Cameron tells us firmly that ‘the idea that a younger son should become monarch, instead of an elder daughter simply because he is a man is at odds with the modern countries we have become.’ Alarm bells screech.
My first, and perhaps rather trivial objection would be against the blatantly self-congratulatory tone of ‘modern countries we have become’. These modern countries that as well as appearing quite content with the idea of an unelected form of government based on an accident of birth, also seem utterly oblivious to the irony of attempting to modernise and make fair this fundamentally archaic and arbitrary system.
It’s also more than a little bit mental to think that this move straightens out injustice in the system. Just how you can look at the system of royal succession and delude yourself into believing there is any kind of fairness there at all is beyond me. What we have, and what we will continue to have, is an arbitrary system which selects one person from a very particular and privileged class and hands them a crown and sceptre. Whether or not you have a problem with this inherently unjust system is a matter of personal opinion, but to turn round and claim that the system is being made fair and equal by endowing it with this semblance of modernity is frankly a right royal cheek.
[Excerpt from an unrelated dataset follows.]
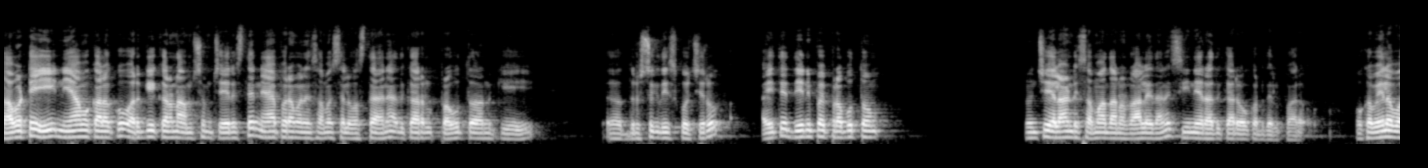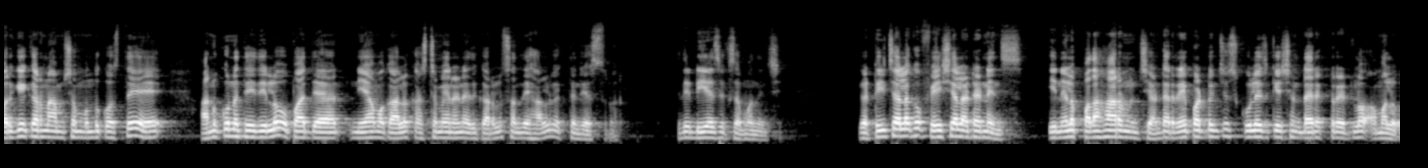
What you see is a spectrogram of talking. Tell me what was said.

On top of the laws of succession being fundamentally arbitrary, the royal family – let’s not pussy around – is inarguably a relic from a bygone age. They are very useful for filling up tabloid column space (especially the fit young princes), attracting tourists, keeping the rooms in Buckingham Palace looked after, and for being quite hilariously unrepresentative representatives of the country. However the actual purpose that a monarchy is originally intended for has long since passed its sell-by-date.
What I see as their current function is much the same as something like a pocket watch. It’s a pretty neat thing to have around, it did have a period in the past when it was the best thing until sliced bread, but its principal value is that of being an antique, and it has definitely been overtaken by the event of the wristwatch, the digital watch, and if it comes to it, the mobile phone.
This new law on the succession feels like someone trying to sell me a digital pocket watch. I can’t quite understand how we can as a country attempt to modernise an institution which is essentially synonymous with tradition.
Given that the royal family’s power is largely symbolic, and the Queen, while utterly unrepresentative of the country’s demographic (as is our elected ruler), is an effective ambassador for the country, I don’t quite feel that this situation is analogous to the proverbial rearranging of the deckchairs on the Titanic. It seems to me that it’s more like touching up a Michelangelo masterpiece with a highlighter pen, or setting Mozart to a reggae beat, because had these maestros known about neon colours and the skank beat, they would surely have incorporated them into their work.
The institution of the monarchy has probably not been ruined beyond repair by this move by the Commonwealth. There is probably enough injustice and arbitrariness left in the system for it to still qualify as being a British tradition we can continue to uphold.